After recovering from my shock and awe at the amazing sights from the bus tour the day before, we had a free day to do whatever we wanted. I wanted to sleep in, so I did. Then I got ready and decided to drive back to the Kootenay Valley viewpoint. We had passed it when traveling from Fairmont to Banff, but couldn’t pull over due to towing our trailers. It was quite a drive back there–almost two hours, but the views from this place went on forever.
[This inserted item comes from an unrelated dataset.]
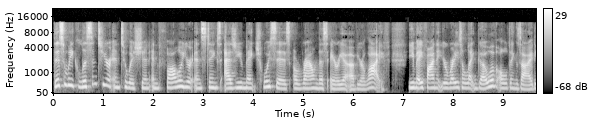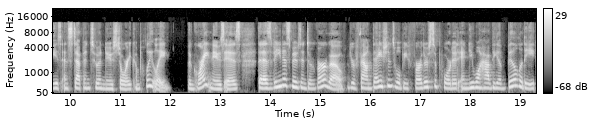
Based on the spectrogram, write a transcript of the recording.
This week, listen to your intuition and follow your instincts as you make choices around this area of your life. You may find that you're ready to let go of old anxieties and step into a new story completely. The great news is that as Venus moves into Virgo, your foundations will be further supported and you will have the ability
As I drove back, I came upon an area of the park that normally is accessible, but was closed at this time due to bear activity. While Banff and the other national parks in this area are enormous, they also have a lot of traffic. The TransCanadian Highway runs through here. To cut down on animal and human carnage from vehicle strikes, the government built an 8 foot fence around the areas traversed by the highway. All of the exit/access points have cattle guards in the road and gates; they can easily shut off access to anyplace they want to. There are animal over and under passes built into the system. It’s really amazing, and I didn’t see any dead road kill anywhere. Which is amazing when you think about how much wildlife lives here. It’s a truly great system, and certainly saves lives and a lot of money. I didn’t take a picture of an overpass on this day, but have one coming up.
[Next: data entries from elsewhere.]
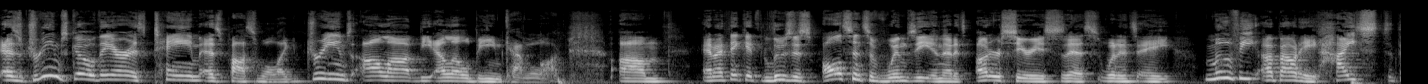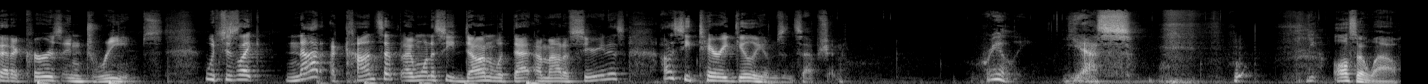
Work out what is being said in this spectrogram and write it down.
as dreams go, they are as tame as possible, like dreams a la the LL Bean catalog. Um, and I think it loses all sense of whimsy in that it's utter seriousness when it's a movie about a heist that occurs in dreams, which is like not a concept I want to see done with that amount of seriousness. I want to see Terry Gilliam's Inception. Really? Yes. Also, wow.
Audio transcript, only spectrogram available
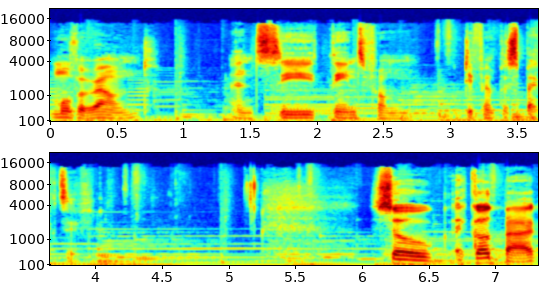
move around and see things from different perspective. So I got back,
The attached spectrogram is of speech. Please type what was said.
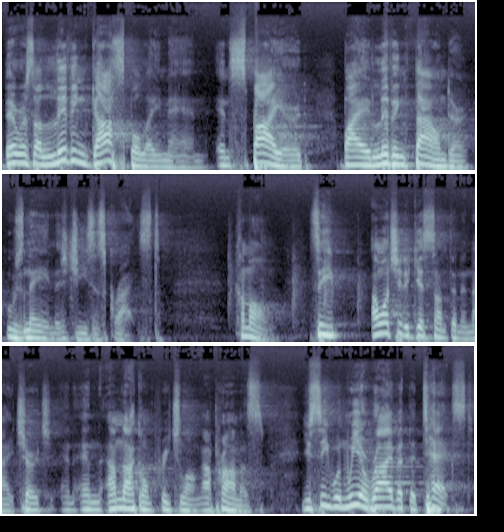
There is a living gospel, amen, inspired by a living founder whose name is Jesus Christ. Come on. See, I want you to get something tonight, church, and, and I'm not going to preach long, I promise. You see, when we arrive at the text,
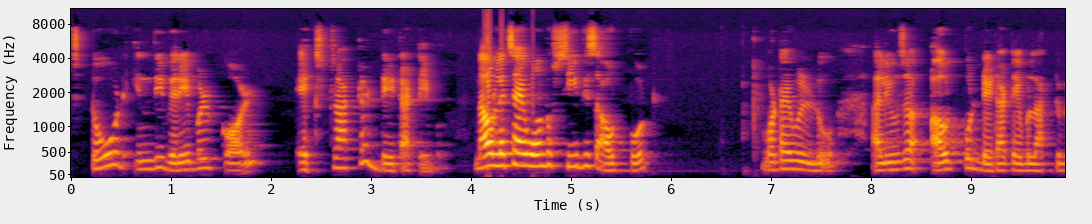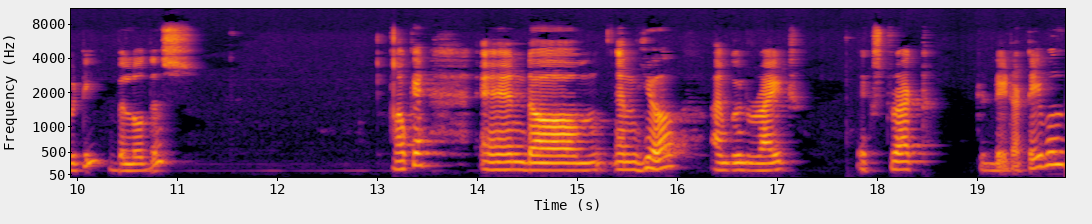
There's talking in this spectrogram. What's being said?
stored in the variable called extracted data table. Now let's say i want to see this output. What i will do i'll use a output data table activity below this. Okay. And um, and here i'm going to write extract data table.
Anyway, the closed gate still had a few cars parked at it. As I passed, I realized there were bears there! I did a u turn when it was safe, went back and spent a very pleasurable twenty minutes or so watching two bears munching in a meadow beyond the closed gate.
I drove to Canmore, a town just outside of the park, to get diesel and supplies. However, the stores were so crowded I didn’t really buy much of anything. We had a trip log meeting at 6 pm; I got back just in time for this and then hit the sack. We needed to leave early the next day to make it to a group activity as we traveled from Banff to Jasper/Hinton, Alberta.